BEGIN EXERCISE MATERIAL

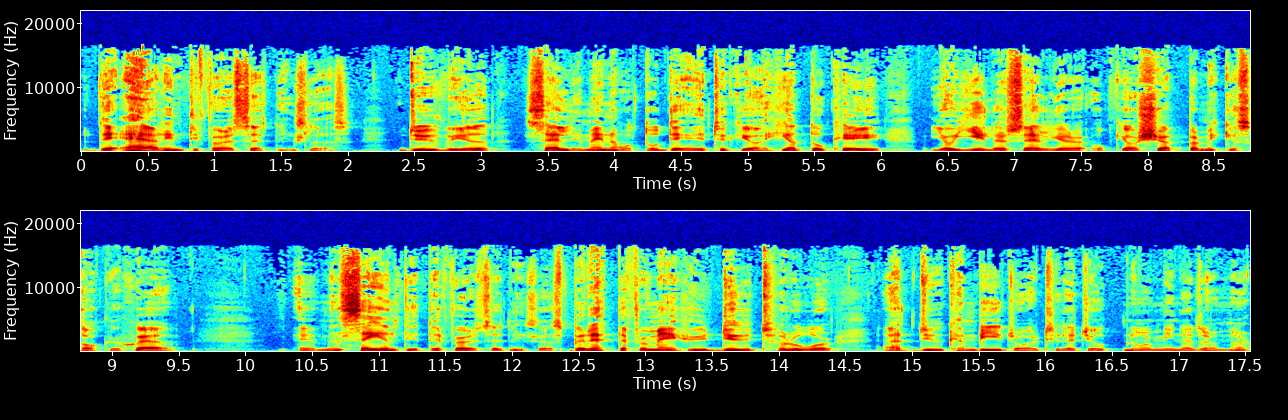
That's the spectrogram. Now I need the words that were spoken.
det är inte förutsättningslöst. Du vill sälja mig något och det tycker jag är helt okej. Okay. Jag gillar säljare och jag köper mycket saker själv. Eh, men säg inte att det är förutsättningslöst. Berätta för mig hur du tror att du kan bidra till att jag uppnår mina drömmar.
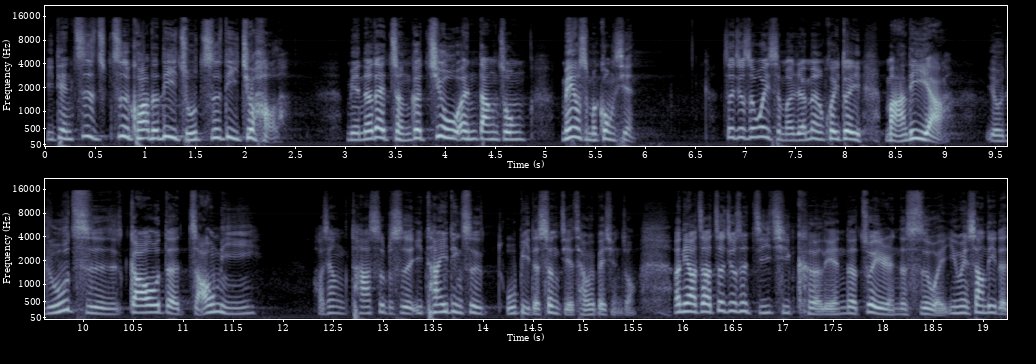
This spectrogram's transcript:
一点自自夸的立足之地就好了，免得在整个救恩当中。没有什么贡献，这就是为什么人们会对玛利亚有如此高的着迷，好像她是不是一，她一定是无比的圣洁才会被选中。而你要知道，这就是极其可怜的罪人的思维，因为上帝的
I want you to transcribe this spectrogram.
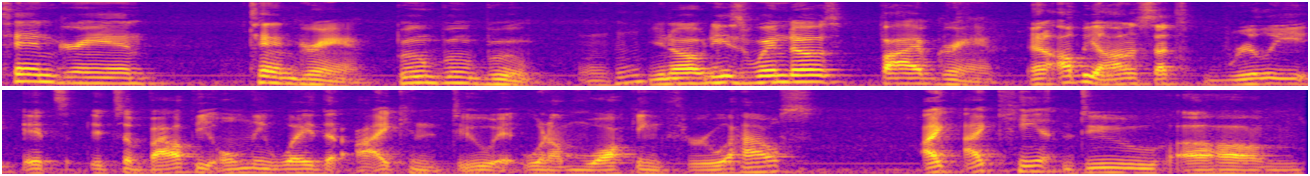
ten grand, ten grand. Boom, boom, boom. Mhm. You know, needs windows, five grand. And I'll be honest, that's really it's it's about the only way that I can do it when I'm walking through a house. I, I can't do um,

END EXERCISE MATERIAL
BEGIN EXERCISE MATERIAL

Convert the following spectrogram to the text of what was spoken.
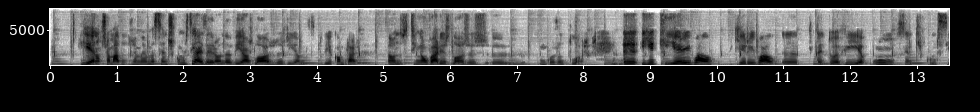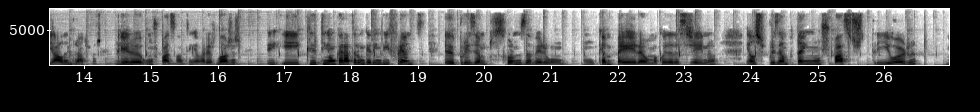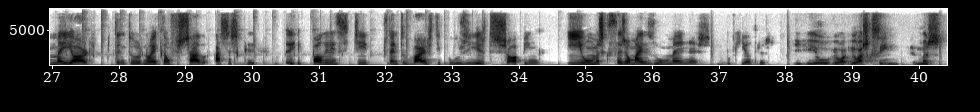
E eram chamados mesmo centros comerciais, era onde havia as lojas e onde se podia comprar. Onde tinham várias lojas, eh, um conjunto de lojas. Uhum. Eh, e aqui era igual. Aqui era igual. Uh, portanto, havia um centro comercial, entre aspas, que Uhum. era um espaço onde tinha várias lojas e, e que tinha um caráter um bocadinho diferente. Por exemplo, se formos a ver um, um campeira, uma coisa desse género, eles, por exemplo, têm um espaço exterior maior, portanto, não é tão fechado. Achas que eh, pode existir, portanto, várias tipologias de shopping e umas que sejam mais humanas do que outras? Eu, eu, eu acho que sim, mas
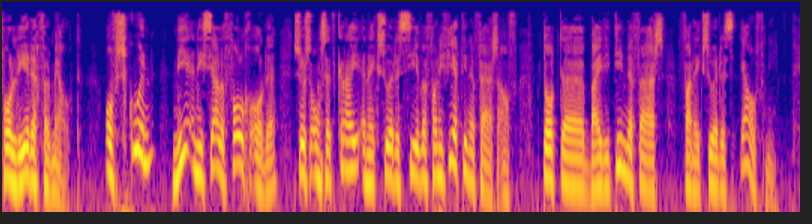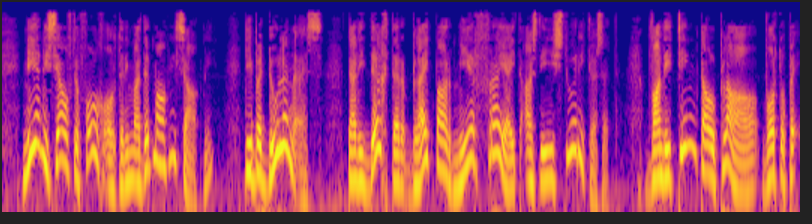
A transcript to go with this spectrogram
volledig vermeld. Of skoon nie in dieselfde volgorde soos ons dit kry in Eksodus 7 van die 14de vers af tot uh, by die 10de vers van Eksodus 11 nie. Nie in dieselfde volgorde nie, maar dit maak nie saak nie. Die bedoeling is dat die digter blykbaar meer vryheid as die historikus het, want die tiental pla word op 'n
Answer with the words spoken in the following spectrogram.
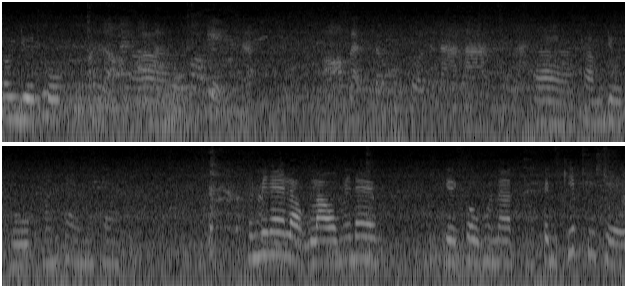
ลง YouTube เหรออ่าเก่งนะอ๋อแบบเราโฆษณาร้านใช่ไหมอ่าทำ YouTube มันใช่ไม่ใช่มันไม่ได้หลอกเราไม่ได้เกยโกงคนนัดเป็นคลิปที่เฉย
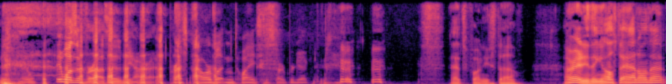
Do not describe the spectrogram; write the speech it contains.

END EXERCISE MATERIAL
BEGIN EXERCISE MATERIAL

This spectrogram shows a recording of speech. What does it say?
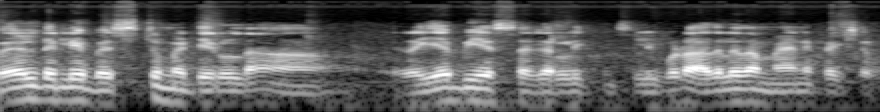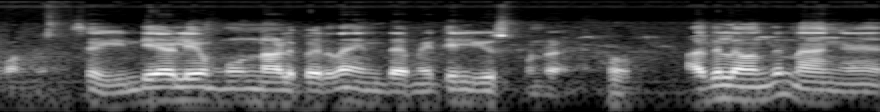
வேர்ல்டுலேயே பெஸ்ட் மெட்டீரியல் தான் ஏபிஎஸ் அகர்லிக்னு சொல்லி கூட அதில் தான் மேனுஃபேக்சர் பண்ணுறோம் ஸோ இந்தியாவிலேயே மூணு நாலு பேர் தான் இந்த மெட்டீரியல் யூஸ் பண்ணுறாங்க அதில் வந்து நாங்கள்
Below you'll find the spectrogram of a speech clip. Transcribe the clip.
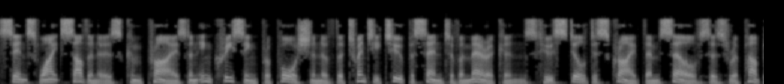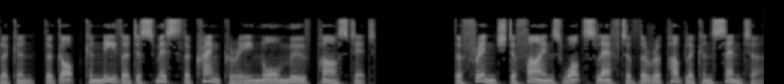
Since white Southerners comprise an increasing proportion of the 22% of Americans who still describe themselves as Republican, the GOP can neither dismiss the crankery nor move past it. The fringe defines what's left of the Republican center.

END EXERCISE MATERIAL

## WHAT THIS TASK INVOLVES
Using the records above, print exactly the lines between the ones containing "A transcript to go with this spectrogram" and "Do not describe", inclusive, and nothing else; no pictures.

## SOLUTION FOR THIS PROBLEM
A transcript to go with this spectrogram
volledig vermeld. Of skoon nie in dieselfde volgorde soos ons dit kry in Eksodus 7 van die 14de vers af tot uh, by die 10de vers van Eksodus 11 nie. Nie in dieselfde volgorde nie, maar dit maak nie saak nie. Die bedoeling is dat die digter blykbaar meer vryheid as die historikus het, want die tiental pla word op 'n
Answer with the words spoken in the following spectrogram.
ลง YouTube เหรออ่าเก่งนะอ๋อแบบเราโฆษณาร้านใช่ไหมอ่าทำ YouTube มันใช่ไม่ใช่มันไม่ได้หลอกเราไม่ได้เกยโกงคนนัดเป็นคลิปที่เฉย
Do not describe the spectrogram; write the speech it contains.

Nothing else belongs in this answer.